Bilateral trade grew from $1.19 billion in 2001 to $5 billion in 2015 with Indian exports at $3 billion and imports at $2 billion. Taiwan, which is strong in hardware, hopes to work closely with software experts from India. Already about 2,000 Indian information technology professionals are working there.
India ranks seventh in world’s economy. Taiwan believes that India’s rank will go up by 2025, even crossing China. “We want good relations with every country, including China. Former Taiwanese President Ma and Chinese President Xi Jinping had first met in 2015 in Singapore. Another meeting between Tsai and Xi is possible,” he said. He said that Hong Kong people aged between 15 and 40 years support Taiwan’s democracy.
Dr Tien-chin Chang, Deputy Minister, Mainland Affairs, called for continued talks with China on bilateral issues. “We are always for negotiations with Mainland China and communications between high ranking officials should continue. We want that the status quo of the 1992 agreements should remain. Of the 23 clauses, two are yet to be resolved,” added the Minister.
Dr Guann-Jyh Lee, Chief Secretary, Bureau of Foreign Trade, Ministry of Economic Affairs, said, 40% of Taiwan’s products are exported to China and many Taiwanese companies have set up bases there. “Eighteen per cent of our exports are to ASEAN countries, 12% to US and 9% to UK. Taiwan is also eyeing Bangladesh markets,” he added. Dr Lee, who headed the Economic Division of the Taiwan Economic and Cultural Centre in India, prior to taking up the new post, suggested India’s infrastructure, road connectivity and regulations needed improvement. He said India is a good market for Taiwan and the country can help India contribute to Prime Minister Narendra Modi’s dream of ‘Make in India.’
Regarding educational ties, Dr Tien-chin Chang said, “We want more Indian students to study in Taiwan. Our universities are of international standard and are recognised by many well-known universities both in India and abroad. We are keen on giving practical training to foreign students and are encouraged to stay back in Taiwan after their studies,” he said.
Taiwan has announced more scholarships to students from Southeast Asia and India as part of its 'New Southbound Policy.' Beginning this year, Taiwan will offer 182 scholarships to students from Southeast Asia and India per year, from the present 97. Each student will be awarded NT$400,000 per year under the programme. The government will also encourage local universities to take foreign interns.
“Taiwan government’s goal is to raise the number of Southeast Asian students who study or receive training in Taiwan by 20 per cent per year, up from 28,000 to 58,000 by 2019,” said Hsiao Wei Chiang, Associate Vice President, Office of Global Affairs, National Tsing Hua University, where a large number of 200 Indians are studying. On Diwali, about 1,200 students from other universities assemble here for celebrations.
“We are planning to create an overseas Taiwanese database and exchange platform (for foreign graduates of Taiwanese universities, Taiwanese businesses operating abroad, and overseas ethnic Chinese,” said Connie Chang, Director General, National Development Council.

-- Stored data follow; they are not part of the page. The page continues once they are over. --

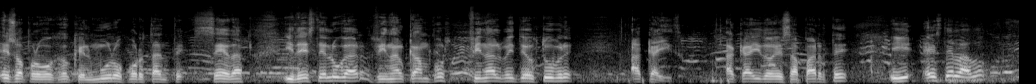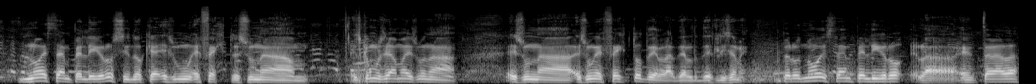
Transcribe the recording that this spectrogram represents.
eso ha provocado que el muro portante ceda y de este lugar, final Campos, final 20 de octubre, ha caído. Ha caído esa parte y este lado no está en peligro, sino que es un efecto, es una, es como se llama, es una, es una, es un efecto de la, del deslizamiento. Pero no está en peligro la entrada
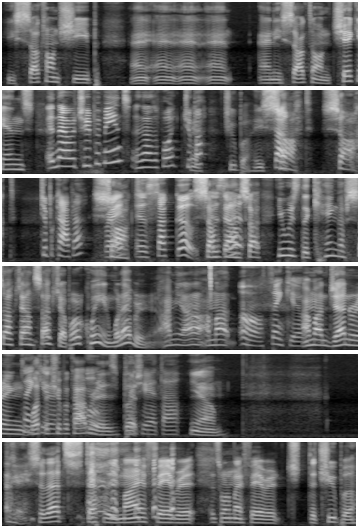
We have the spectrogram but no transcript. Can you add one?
He sucked on sheep, and and and and, and he sucked on chickens. Isn't that what chupa means? Isn't that the point? Chupa? Yeah, chupa. He Suck. sucked, sucked. Chupacabra? Right? Sucked. Is suck goats. suck down it? suck he was the king of suck down suck job or queen whatever i mean I don't, i'm not Oh, thank you. i'm not gendering Thank what you. the chupacabra Mm, is but Appreciate that. you know okay so that's definitely my favorite it's one of my favorite ch- the chupa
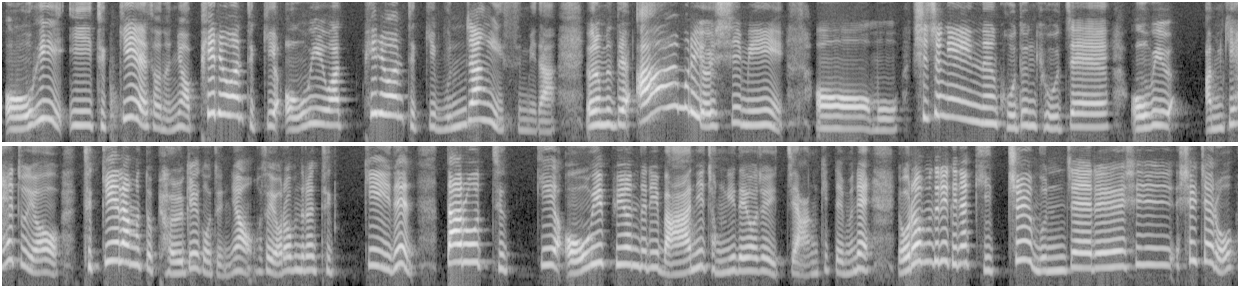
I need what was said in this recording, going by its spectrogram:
어휘, 이 듣기에서는요. 필요한 듣기 어휘와 필요한 듣기 문장이 있습니다. 여러분들 아무리 열심히 어 뭐 시중에 있는 고등 교재 어휘 암기해도요. 듣기랑은 또 별개거든요. 그래서 여러분들은 듣기는 따로 듣 기 어휘 표현들이 많이 정리되어져 있지 않기 때문에 여러분들이 그냥 기출 문제를 시, 실제로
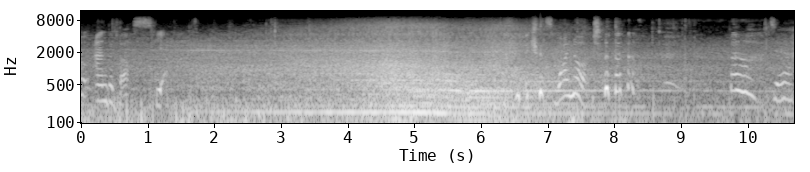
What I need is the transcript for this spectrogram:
Oh, and a bus, yeah. because why not? oh dear.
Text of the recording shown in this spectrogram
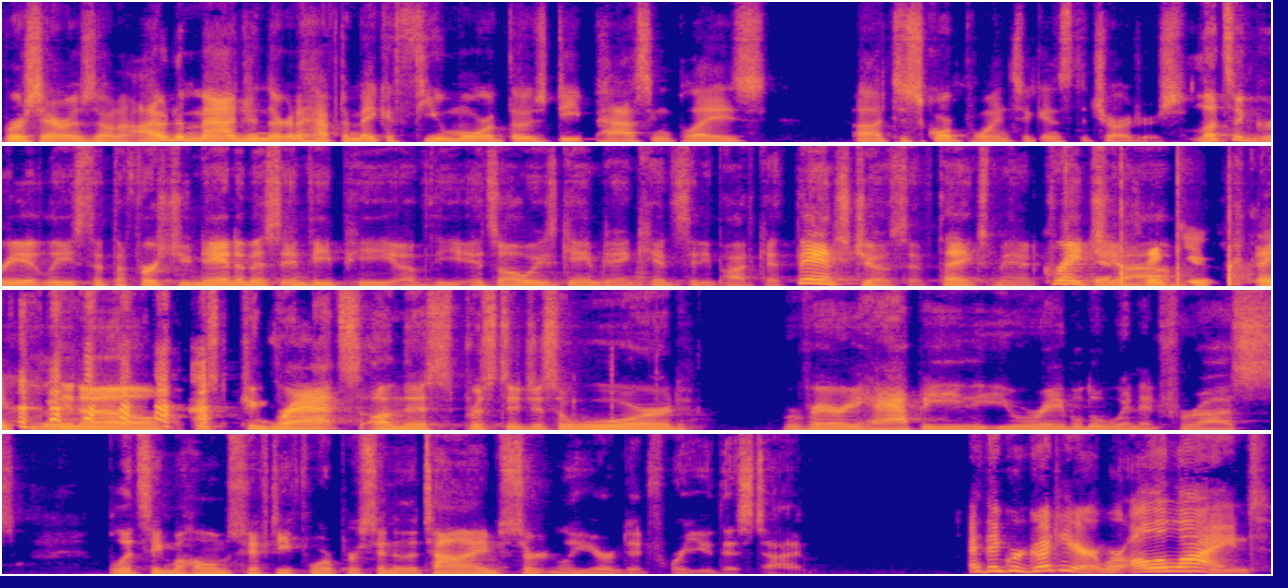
versus Arizona. I would imagine they're going to have to make a few more of those deep passing plays uh, to score points against the Chargers. Let's agree at least that the first unanimous MVP of the It's Always Game Day in Kansas City podcast. Thanks, Joseph. Thanks, man. Great yeah, job. Thank you. Thank you. you know, just congrats on this prestigious award. We're very happy that you were able to win it for us. Blitzing Mahomes 54% of the time certainly earned it for you this time. I think we're good here. We're all aligned.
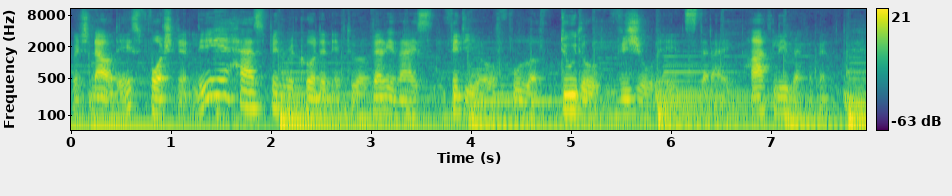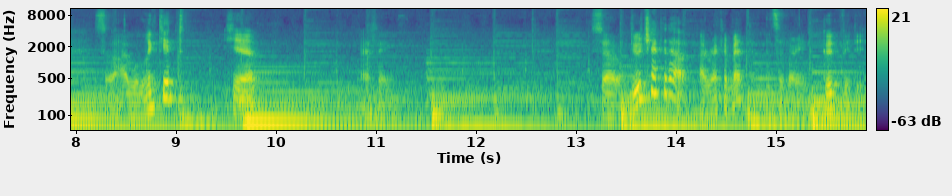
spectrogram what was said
which nowadays, fortunately, has been recorded into a very nice video full of doodle visual aids that I heartily recommend. So I will link it here, I think. So do check it out, I recommend it, it's a very good video.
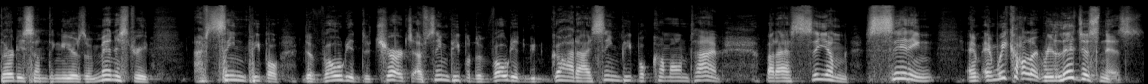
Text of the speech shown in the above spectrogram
30 something years of ministry, I've seen people devoted to church. I've seen people devoted to God. I've seen people come on time. But I see them sitting, and, and we call it religiousness.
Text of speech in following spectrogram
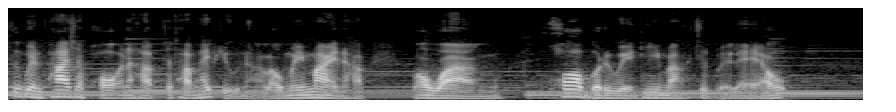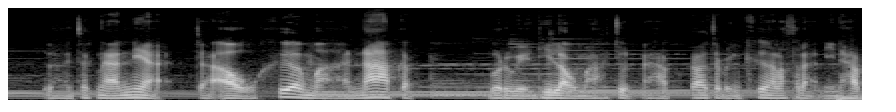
ซึ่งเป็นผ้าเฉพาะนะครับ จะทำให้ผิวหนังเราไม่ไหม้นะครับ มาวางครอบบริเวณที่มาร์กจุดไว้แล้ว หลังจากนั้นเนี่ยจะเอาเครื่องมานาบกับบริเวณที่เรามาร์กจุดนะครับ ก็จะเป็นเครื่องลักษณะนี้นะครับ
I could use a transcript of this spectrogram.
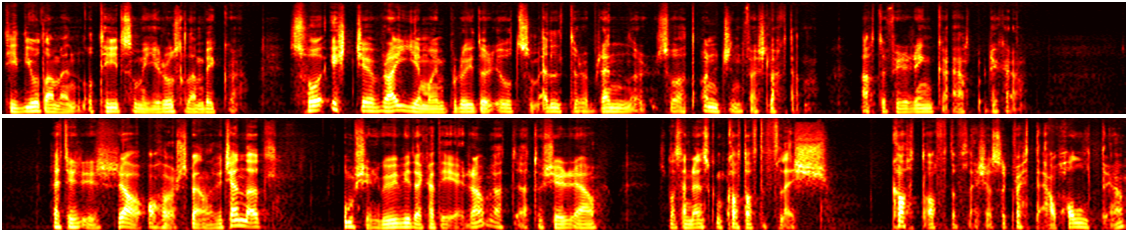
tid jodamenn og tid som i Jerusalem bygger så ikkje vreie min bryder ut som eldur og brenner, så at angen får slakt henne, at du får ringa et på dykkara. Dette er ja, og hør spennende. Vi kjenner at omkyrning, vi vet hva det er, at, at du ser ja, som da sender ønsken cut off the flesh, cut off the flesh, altså kvette av holdt, ja,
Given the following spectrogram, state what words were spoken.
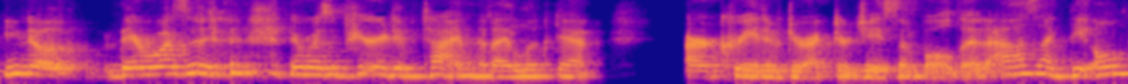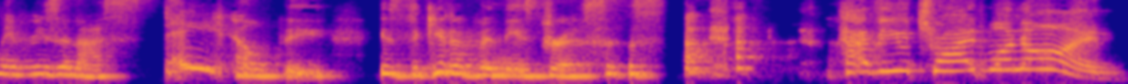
you know, there was a there was a period of time that I looked at our creative director Jason Bolden. I was like, the only reason I stay healthy is to get up in these dresses. Have you tried one on?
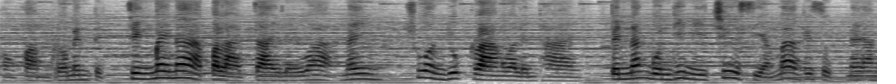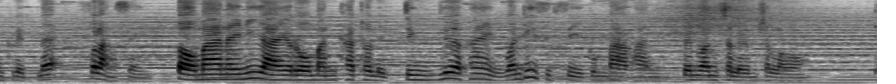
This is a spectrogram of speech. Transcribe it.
ของความโรแมนติก จึงไม่น่าประหลาดใจเลยว่า ในช่วงยุคกลางวาเลนไทน์เป็นนักบุญที่มีชื่อเสียงมากที่สุดในอังกฤษและ ฝรั่งเศส ต่อมาในนิยายโรมันคาทอลิกจึงเลือกให้วันที่ 14 กุมภาพันธ์ เป็นวันเฉลิมฉลอง เท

“About 4.2 million Chinese tourists used to visit Taiwan, but their number has drastically come down since the new government took office. But the total number of tourists visiting Taiwan remains the same as more people from other countries are opting Taiwan as their tourist destination,” said Ying-Huei Cheng, Deputy Director, International Affairs Division, Tourism Bureau.
(Jose Kalathil is a senior journalist based in New Delhi. With more than three decades of experience in different publications in India and Nepal, he is comfortable writing on any topic under the sun.)